▸ Problem details:
An exact, complete copy of the entries is needed, with the pictures left out.

Dataset items
-- Opening Marker --
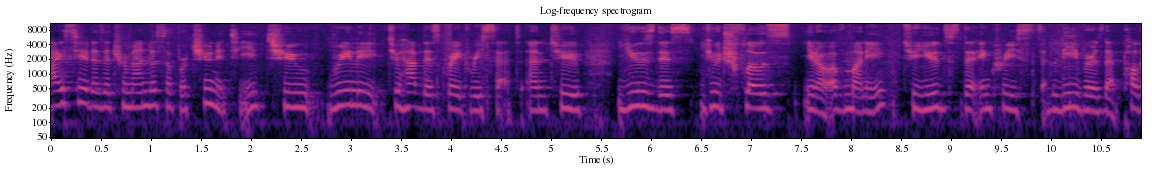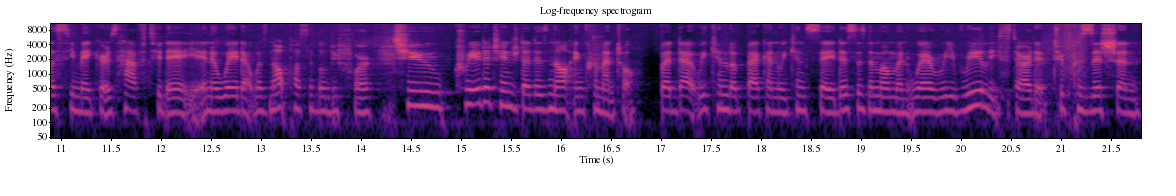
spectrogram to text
I see it as a tremendous opportunity to really to have this great reset and to use this huge flows, you know, of money to use the increased levers that policymakers have today in a way that was not possible before to create a change that is not incremental but that we can look back and we can say this is the moment where we really started to position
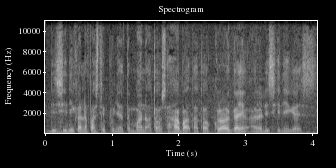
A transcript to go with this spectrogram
di sini kalian pasti punya teman atau sahabat atau keluarga yang ada di sini guys.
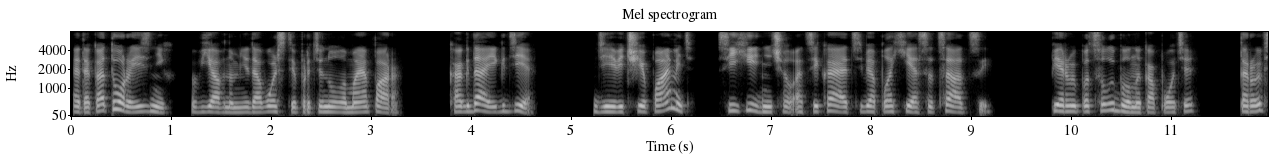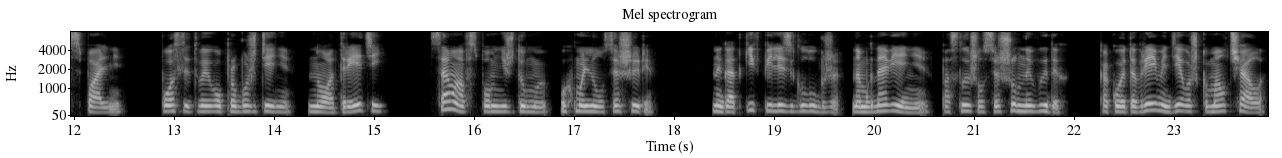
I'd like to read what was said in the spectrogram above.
Это который из них? В явном недовольстве протянула моя пара. Когда и где? Девичья память? Съехидничал, отсекая от себя плохие ассоциации. Первый поцелуй был на капоте, второй в спальне, после твоего пробуждения, ну а третий... Сама вспомнишь, думаю, ухмыльнулся шире. Ноготки впились глубже, на мгновение, послышался шумный выдох. Какое-то время девушка молчала,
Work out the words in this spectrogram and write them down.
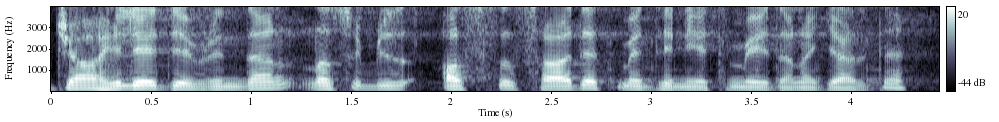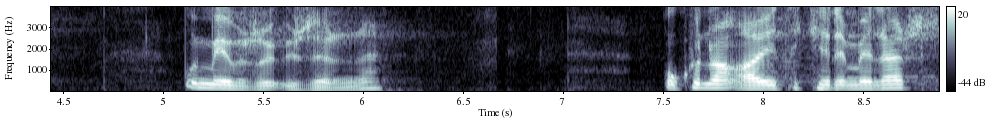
cahiliye devrinden nasıl bir aslı saadet medeniyeti meydana geldi? Bu mevzu üzerine okunan ayet-i kerimeler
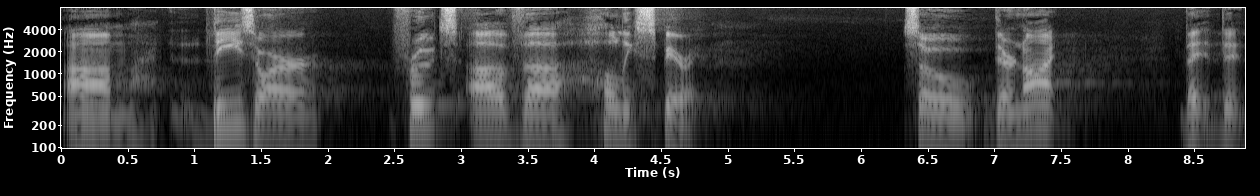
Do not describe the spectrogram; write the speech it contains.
um, these are fruits of the Holy Spirit. So they're not, the,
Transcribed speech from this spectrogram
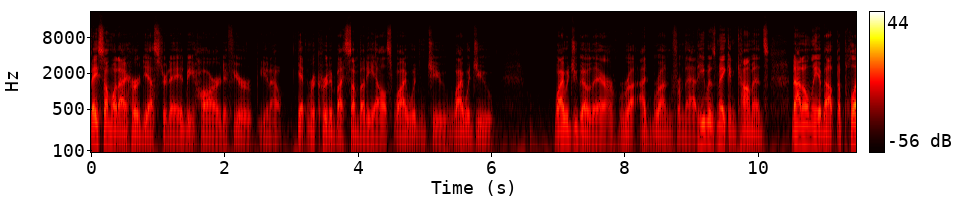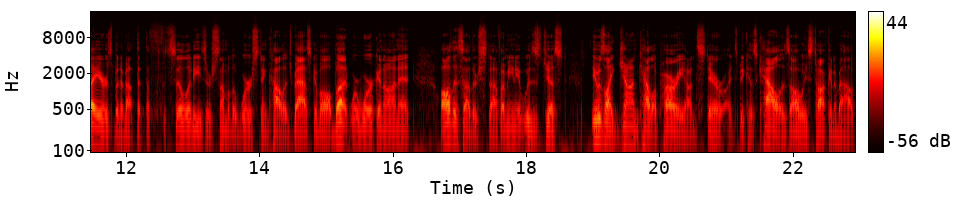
Based on what I heard yesterday, it'd be hard if you're, you know, getting recruited by somebody else. Why wouldn't you? Why would you? Why would you go there? I'd run from that. He was making comments not only about the players, but about that the facilities are some of the worst in college basketball, but we're working on it. All this other stuff. I mean, it was just, it was like John Calipari on steroids because Cal is always talking about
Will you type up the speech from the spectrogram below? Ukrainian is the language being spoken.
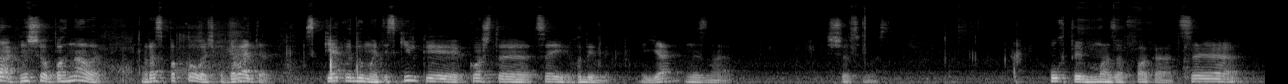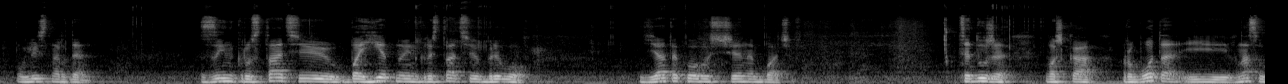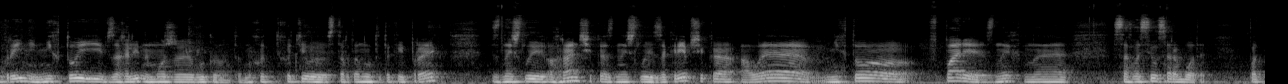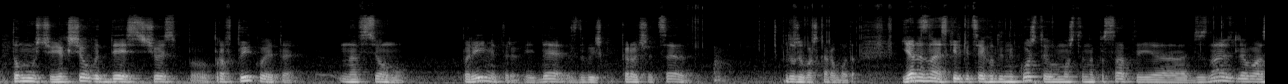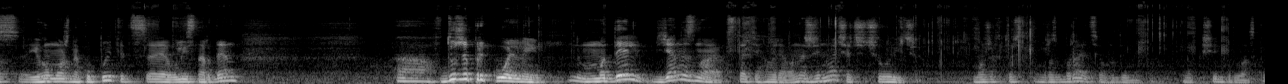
Так, ну що, погнали. Розпаковочка. Давайте. Як ви думаєте, скільки коштує цей годинник? Я не знаю. Що це у нас? Ух ти, мазафака. Це Уліс Нарден. З інкрустацією, багетною інкрустацією брілок. Я такого ще не бачив. Це дуже важка робота, і в нас в Україні ніхто її взагалі не може виконати. Ми хотіли стартанути такий проект, знайшли огранчика, знайшли закрепщика, але ніхто в парі з них не согласився працювати. Тому що якщо ви десь щось провтикуєте на всьому периметрі, йде здвижка. Коротше, це Дуже важка робота. Я не знаю, скільки цей годинник коштує. Ви можете написати, я дізнаюсь для вас. Його можна купити. Це Уліс Нарден. Дуже прикольний. Модель, я не знаю, кстати говоря, вона жіноча чи чоловіча. Може хтось розбирається в годиннику? Напишіть, будь ласка.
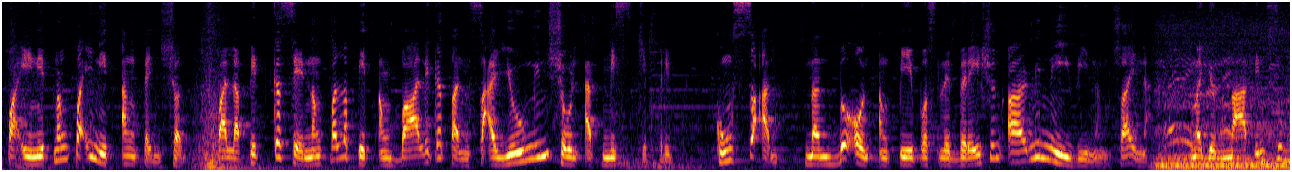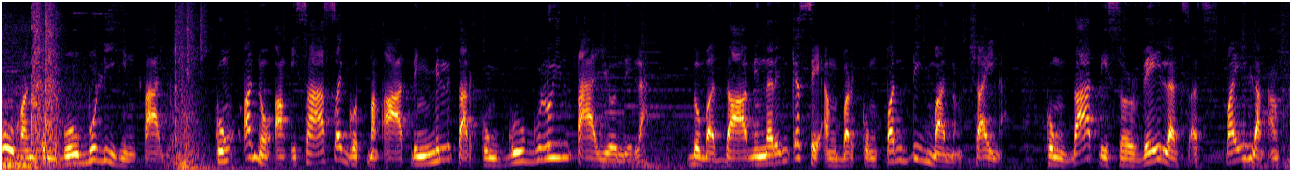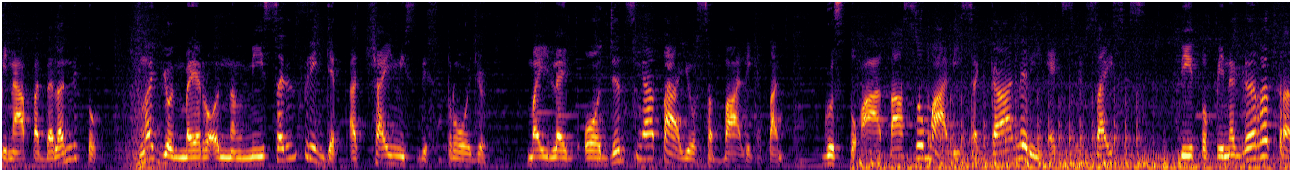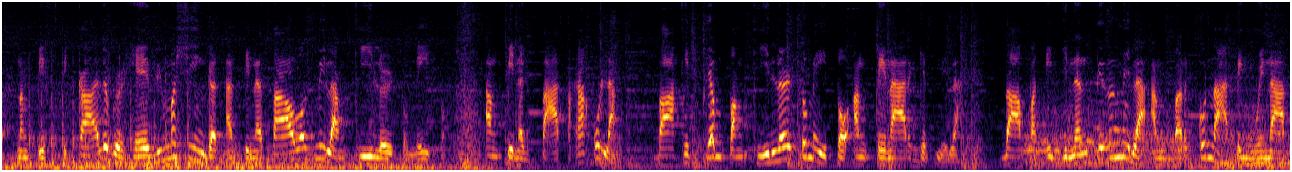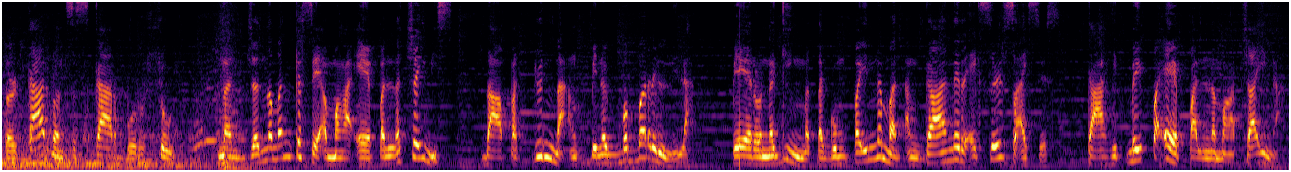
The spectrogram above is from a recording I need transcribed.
Painit ng painit ang tensyon. Palapit kasi ng palapit ang balikatan sa Ayungin Shoal at Mischief Reef kung saan nandoon ang People's Liberation Army Navy ng China. Ngayon natin subukan kung bubulihin tayo. Kung ano ang isasagot ng ating militar kung guguluhin tayo nila. Dumadami na rin kasi ang barkong pandigma ng China. Kung dati surveillance at spy lang ang pinapadala nito, ngayon mayroon ng missile frigate at Chinese destroyer. May live audience nga tayo sa balikatan. Gusto ata sumali sa gunnery exercises. Dito pinagraratrat ng 50 caliber heavy machine gun ang tinatawag nilang killer tomato. Ang pinagtataka ko lang, bakit yan pang killer tomato ang tinarget nila? Dapat iginanti na nila ang barko nating Winator Cannon sa Scarborough Shoal. Nandyan naman kasi ang mga epal na Chinese, dapat yun na ang pinagbabaril nila. Pero naging matagumpay naman ang gunner exercises kahit may paepal na mga China.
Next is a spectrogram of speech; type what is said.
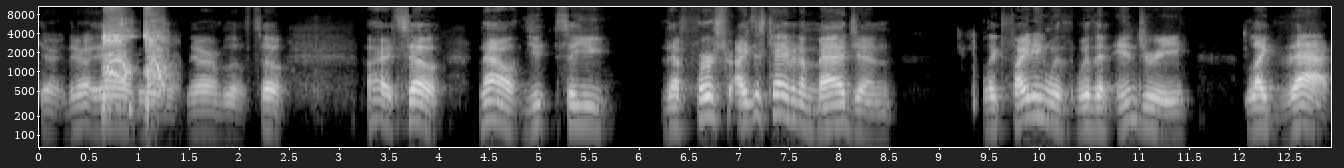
They're they're they're unbelievable. They're unbelievable. So, all right. So now you so you that first I just can't even imagine like fighting with with an injury like that.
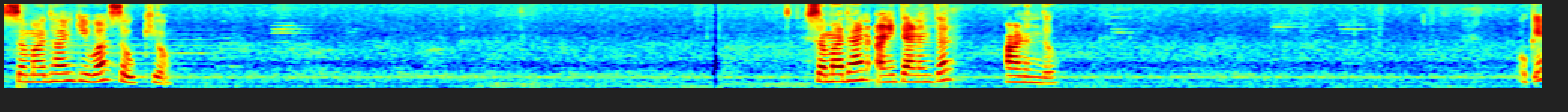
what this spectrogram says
समाधान किंवा सौख्य. समाधान आणि त्यानंतर आनंद. ओके?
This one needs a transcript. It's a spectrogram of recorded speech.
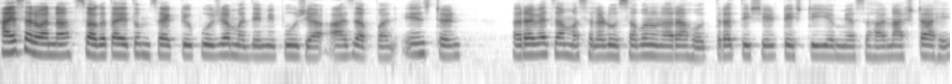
हाय सर्वांना स्वागत आहे तुमचं ॲक्टिव्ह पूजामध्ये मी पूजा. आज आपण इन्स्टंट रव्याचा मसाला डोसा बनवणार आहोत. तर अतिशय टेस्टी यम्मी असा हा नाश्ता आहे.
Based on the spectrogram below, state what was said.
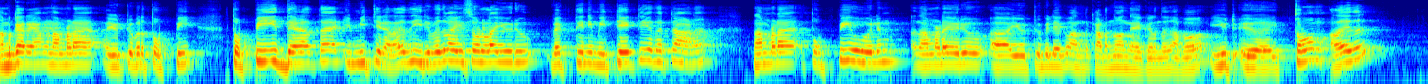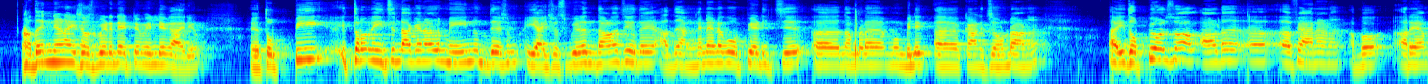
നമുക്കറിയാം നമ്മുടെ യൂട്യൂബർ തൊപ്പി. തൊപ്പി ഇദ്ദേഹത്തെ ഇമിറ്റേറ്റ് അതായത് ഇരുപത് വയസ്സുള്ള ഈ ഒരു വ്യക്തിനെ ഇമിറ്റേറ്റ് ചെയ്തിട്ടാണ് നമ്മുടെ തൊപ്പി പോലും നമ്മുടെ ഒരു യൂട്യൂബിലേക്ക് വന്ന് കടന്നു വന്നേക്കുന്നത്. അപ്പോൾ ഈ ഇത്രയും അതായത് അത് തന്നെയാണ് ഐഷോ സ്പീഡിന്റെ ഏറ്റവും വലിയ കാര്യം. തൊപ്പി ഇത്ര റീച്ച് ഉണ്ടാക്കാനുള്ള മെയിൻ ഉദ്ദേശം ഈ ഐഷോ സ്പീഡ് എന്താണോ ചെയ്തത് അത് അങ്ങനെ തന്നെ കോപ്പി അടിച്ച് നമ്മുടെ മുമ്പിൽ കാണിച്ചുകൊണ്ടാണ് ഈ തൊപ്പി ഓൾസോ ആളുടെ ഫാനാണ് അപ്പോൾ അറിയാം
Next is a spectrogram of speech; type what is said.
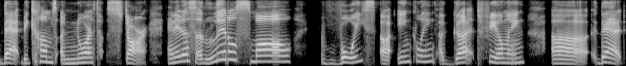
that becomes a north star. And it is a little small voice, a inkling, a gut feeling uh, that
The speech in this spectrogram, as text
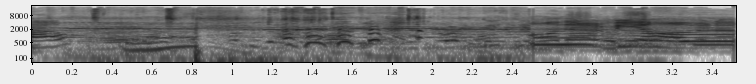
খাও। বিয়ে হবে না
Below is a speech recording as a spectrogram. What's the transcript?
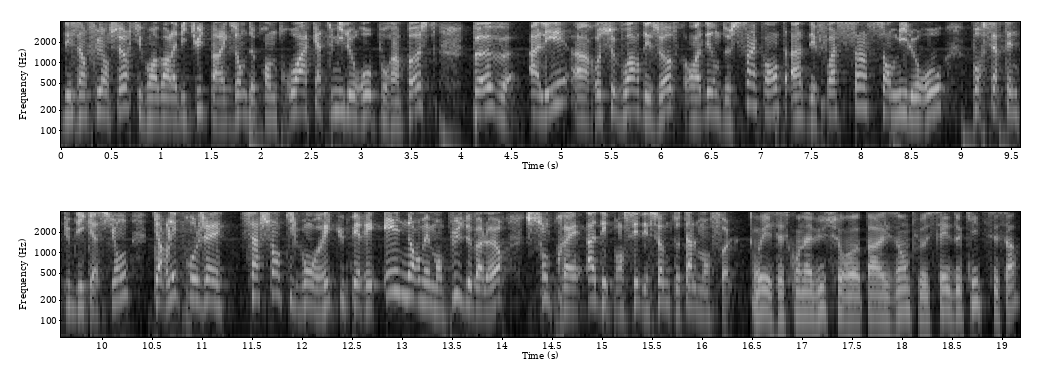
des influenceurs qui vont avoir l'habitude, par exemple, de prendre 3 à 4 000 euros pour un poste peuvent aller à recevoir des offres en allant de 50 à des fois 500 000 euros pour certaines publications car les projets, sachant qu'ils vont récupérer énormément plus de valeur, sont prêts à dépenser des sommes totalement folles. Oui, c'est ce qu'on a vu sur, euh, par exemple, Save the Kids, c'est ça?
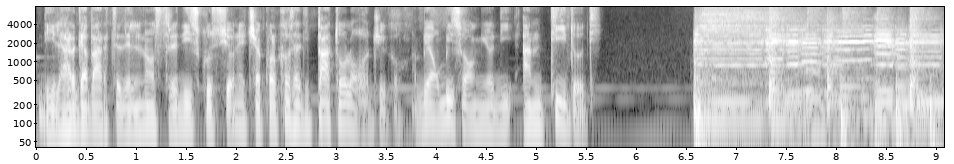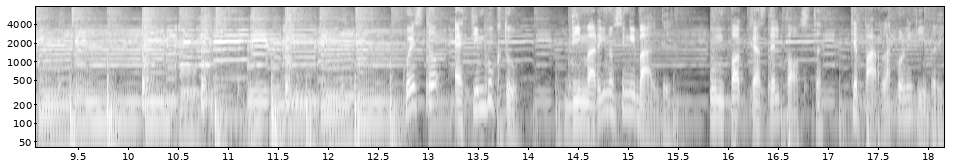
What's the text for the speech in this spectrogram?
di larga parte delle nostre discussioni, c'è qualcosa di patologico, abbiamo bisogno di antidoti. Questo è Timbuktu di Marino Sinibaldi, un podcast del Post che parla con i libri.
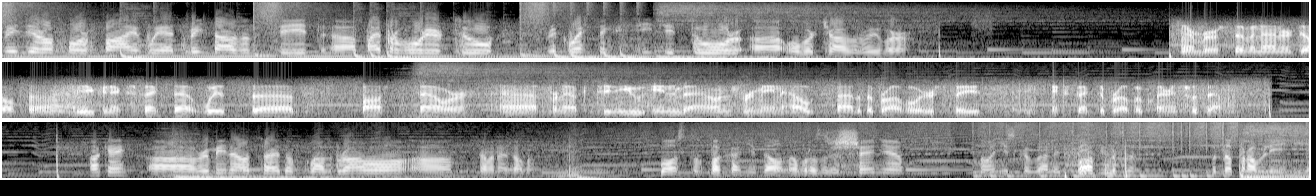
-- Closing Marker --
▸ Response:
spectrogram to text
I see it as a tremendous opportunity to really to have this great reset and to use this huge flows, you know, of money to use the increased levers that policymakers have today in a way that was not possible before to create a change that is not incremental but that we can look back and we can say this is the moment where we really started to position
A transcript to go with this spectrogram
di sini kalian pasti punya teman atau sahabat atau keluarga yang ada di sini guys.
I'd like to read what was said in the spectrogram above.
Это который из них? В явном недовольстве протянула моя пара. Когда и где? Девичья память? Съехидничал, отсекая от себя плохие ассоциации. Первый поцелуй был на капоте, второй в спальне, после твоего пробуждения, ну а третий... Сама вспомнишь, думаю, ухмыльнулся шире. Ноготки впились глубже, на мгновение, послышался шумный выдох. Какое-то время девушка молчала,
Work out the words in this spectrogram and write them down.
cahiliye devrinden nasıl bir aslı saadet medeniyeti meydana geldi? Bu mevzu üzerine okunan ayet-i kerimeler
Do not describe the spectrogram; write the speech it contains.
um, these are fruits of the Holy Spirit. So they're not, the,
Transcribed speech from this spectrogram
Based on what I heard yesterday, it'd be hard if you're, you know, getting recruited by somebody else. Why wouldn't you? Why would you? Why would you go there? I'd run from that. He was making comments not only about the players, but about that the facilities are some of the worst in college basketball, but we're working on it. All this other stuff. I mean, it was just, it was like John Calipari on steroids because Cal is always talking about
Will you type up the speech from the spectrogram below? Ukrainian is the language being spoken.
Так, ну що, погнали. Розпаковочка. Давайте. Як ви думаєте, скільки коштує цей годинник? Я не знаю. Що це у нас? Ух ти, мазафака. Це Уліс Нарден. З інкрустацією, багетною інкрустацією брілок. Я такого ще не бачив. Це дуже важка робота, і в нас в Україні ніхто її взагалі не може виконати. Ми хотіли стартанути такий проект, знайшли огранчика, знайшли закрепщика, але ніхто в парі з них не согласився працювати. Тому що якщо ви десь щось провтикуєте на всьому периметрі, йде здвижка. Коротше, це Дуже важка робота. Я не знаю, скільки цей годинник коштує. Ви можете написати, я дізнаюсь для вас. Його можна купити. Це Уліс Нарден. Дуже прикольний. Модель, я не знаю, кстати говоря, вона жіноча чи чоловіча. Може хтось розбирається в годиннику? Напишіть, будь ласка.
The spectrogram above is from a recording I need transcribed.
Painit ng painit ang tensyon. Palapit kasi ng palapit ang balikatan sa Ayungin Shoal at Mischief Reef kung saan nandoon ang People's Liberation Army Navy ng China. Ngayon natin subukan kung bubulihin tayo. Kung ano ang isasagot ng ating militar kung guguluhin tayo nila. Dumadami na rin kasi ang barkong pandigma ng China. Kung dati surveillance at spy lang ang pinapadala nito, ngayon mayroon ng missile frigate at Chinese destroyer. May live audience nga tayo sa balikatan. Gusto ata sumali sa gunnery exercises. Dito pinagraratrat ng 50 caliber heavy machine gun ang tinatawag nilang killer tomato. Ang pinagtataka ko lang, bakit yan pang killer tomato ang tinarget nila? Dapat iginanti na nila ang barko nating Winator Cannon sa Scarborough Shoal. Nandyan naman kasi ang mga epal na Chinese, dapat yun na ang pinagbabaril nila. Pero naging matagumpay naman ang gunner exercises kahit may paepal na mga China.
Next is a spectrogram of speech; type what is said.
They're they're they're unbelievable. They're unbelievable. So, all right. So now you so you that first I just can't even imagine like fighting with with an injury like that.
what this spectrogram says
समाधान किंवा सौख्य. समाधान आणि त्यानंतर आनंद. ओके?
This one needs a transcript. It's a spectrogram of recorded speech.
हाय सर्वांना स्वागत आहे तुमचं ॲक्टिव्ह पूजामध्ये मी पूजा. आज आपण इन्स्टंट रव्याचा मसाला डोसा बनवणार आहोत. तर अतिशय टेस्टी यम्मी असा हा नाश्ता आहे.
Based on the spectrogram below, state what was said.
നമുക്കറിയാം നമ്മുടെ യൂട്യൂബർ തൊപ്പി. തൊപ്പി ഇദ്ദേഹത്തെ ഇമിറ്റേറ്റ് അതായത് ഇരുപത് വയസ്സുള്ള ഈ ഒരു വ്യക്തിനെ ഇമിറ്റേറ്റ് ചെയ്തിട്ടാണ് നമ്മുടെ തൊപ്പി പോലും നമ്മുടെ ഒരു യൂട്യൂബിലേക്ക് വന്ന് കടന്നു വന്നേക്കുന്നത്. അപ്പോൾ ഈ ഇത്രയും അതായത് അത് തന്നെയാണ് ഐഷോ സ്പീഡിന്റെ ഏറ്റവും വലിയ കാര്യം. തൊപ്പി ഇത്ര റീച്ച് ഉണ്ടാക്കാനുള്ള മെയിൻ ഉദ്ദേശം ഈ ഐഷോ സ്പീഡ് എന്താണോ ചെയ്തത് അത് അങ്ങനെ തന്നെ കോപ്പി അടിച്ച് നമ്മുടെ മുമ്പിൽ കാണിച്ചുകൊണ്ടാണ് ഈ തൊപ്പി ഓൾസോ ആളുടെ ഫാനാണ് അപ്പോൾ അറിയാം
Next is a spectrogram of speech; type what is said.
that becomes a north star. And it is a little small voice, a inkling, a gut feeling uh, that
The speech in this spectrogram, as text
খাও। বিয়ে হবে না
Below is a speech recording as a spectrogram. What's the transcript?
des influenceurs qui vont avoir l'habitude, par exemple, de prendre 3 à 4 000 euros pour un poste peuvent aller à recevoir des offres en allant de 50 à des fois 500 000 euros pour certaines publications car les projets, sachant qu'ils vont récupérer énormément plus de valeur, sont prêts à dépenser des sommes totalement folles. Oui, c'est ce qu'on a vu sur, euh, par exemple, Save the Kids, c'est ça?
What's the text for the speech in this spectrogram?
di larga parte delle nostre discussioni, c'è qualcosa di patologico, abbiamo bisogno di antidoti. Questo è Timbuktu di Marino Sinibaldi, un podcast del Post che parla con i libri.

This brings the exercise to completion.